** Opening SOURCE INFORMATION block **

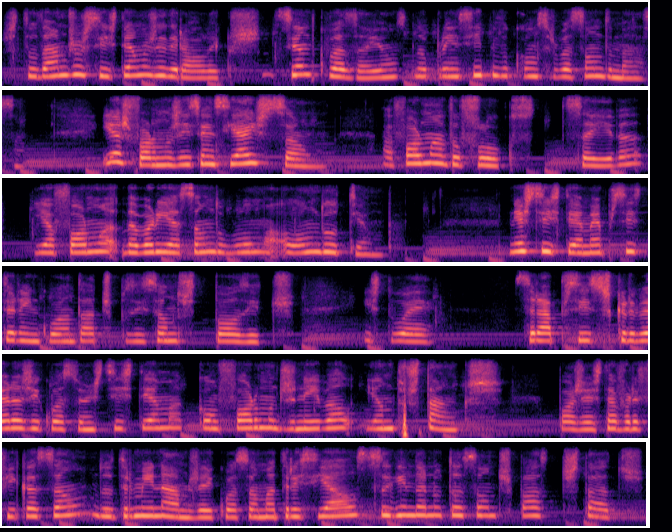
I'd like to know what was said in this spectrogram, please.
estudamos os sistemas hidráulicos, sendo que baseiam-se no princípio de conservação de massa. E as fórmulas essenciais são a fórmula do fluxo de saída e a fórmula da variação do volume ao longo do tempo. Neste sistema é preciso ter em conta a disposição dos depósitos, isto é, será preciso escrever as equações de sistema conforme o desnível entre os tanques. Após esta verificação, determinamos a equação matricial seguindo a notação do espaço de estados.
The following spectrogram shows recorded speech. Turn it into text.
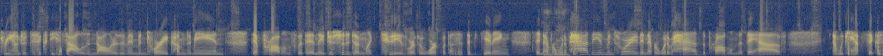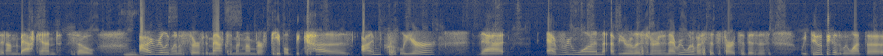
$360,000 of inventory come to me and they have problems with it. And they just should have done like 2 days worth of work with us at the beginning. They never Mm-hmm. would have had the inventory. They never would have had the problem that they have. And we can't fix it on the back end. So I really want to serve the maximum number of people because I'm clear that every one of your listeners and every one of us that starts a business, we do it because we want the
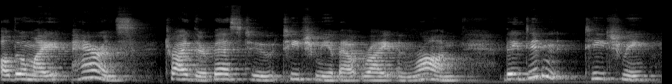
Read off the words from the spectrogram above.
although my parents tried their best to teach me about right and wrong, they didn't teach me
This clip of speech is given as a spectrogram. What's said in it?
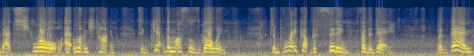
that stroll at lunchtime to get the muscles going, to break up the sitting for the day. But then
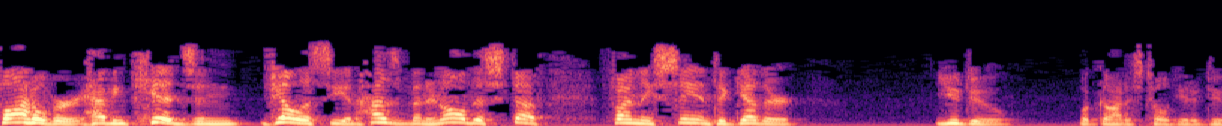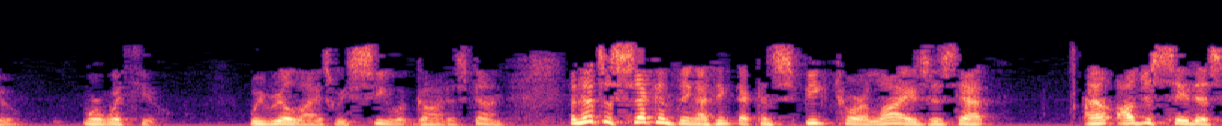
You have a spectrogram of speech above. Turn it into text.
fought over having kids and jealousy and husband and all this stuff, finally saying together, "You do what God has told you to do. We're with you." We realize we see what God has done, and that's a second thing I think that can speak to our lives is that I'll just say this:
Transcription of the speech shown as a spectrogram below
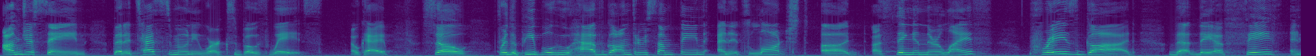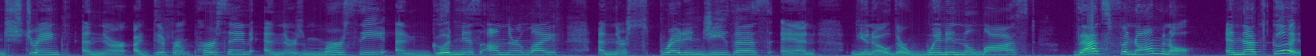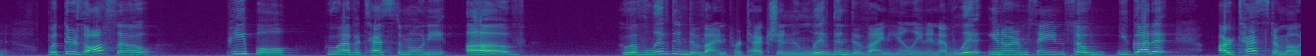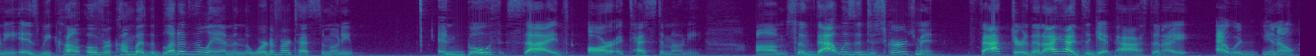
I'm just saying that a testimony works both ways, okay? So, for the people who have gone through something and it's launched a, a thing in their life, praise God that they have faith and strength and they're a different person and there's mercy and goodness on their life and they're spreading Jesus and you know they're winning the lost that's phenomenal and that's good but there's also people who have a testimony of who have lived in divine protection and lived in divine healing and have lived you know what I'm saying so you got to our testimony is we come overcome by the blood of the Lamb and the word of our testimony, and both sides are a testimony. Um, so that was a discouragement factor that I had to get past, and I, I would, you know,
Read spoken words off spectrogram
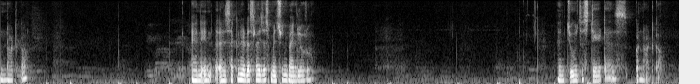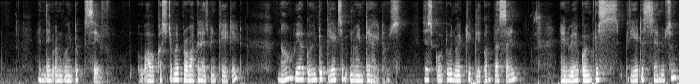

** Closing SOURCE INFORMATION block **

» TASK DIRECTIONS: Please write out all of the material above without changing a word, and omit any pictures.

» EXERCISE SOLUTION:
I'd like to know what was said in this spectrogram, please.
estudamos os sistemas hidráulicos, sendo que baseiam-se no princípio de conservação de massa. E as fórmulas essenciais são a fórmula do fluxo de saída e a fórmula da variação do volume ao longo do tempo. Neste sistema é preciso ter em conta a disposição dos depósitos, isto é, será preciso escrever as equações de sistema conforme o desnível entre os tanques. Após esta verificação, determinamos a equação matricial seguindo a notação do espaço de estados.
The following spectrogram shows recorded speech. Turn it into text.
$360,000 of inventory come to me and they have problems with it. And they just should have done like 2 days worth of work with us at the beginning. They never Mm-hmm. would have had the inventory. They never would have had the problem that they have. And we can't fix it on the back end. So I really want to serve the maximum number of people because I'm clear that every one of your listeners and every one of us that starts a business, we do it because we want the
Read off the words from the spectrogram above.
although my parents tried their best to teach me about right and wrong, they didn't teach me
This clip of speech is given as a spectrogram. What's said in it?
that stroll at lunchtime to get the muscles going, to break up the sitting for the day. But then
You have a spectrogram of speech above. Turn it into text.
fought over having kids and jealousy and husband and all this stuff, finally saying together, "You do what God has told you to do. We're with you." We realize we see what God has done, and that's a second thing I think that can speak to our lives is that I'll just say this:
Transcription of the speech shown as a spectrogram below
I'm just saying that a testimony works both ways, okay? So, for the people who have gone through something and it's launched a, a thing in their life, praise God that they have faith and strength and they're a different person and there's mercy and goodness on their life and they're spreading Jesus and you know they're winning the lost that's phenomenal and that's good but there's also people who have a testimony of who have lived in divine protection and lived in divine healing and have lived you know what I'm saying so you got to our testimony is we come overcome by the blood of the Lamb and the word of our testimony, and both sides are a testimony. Um, so that was a discouragement factor that I had to get past, and I, I would, you know,
Read spoken words off spectrogram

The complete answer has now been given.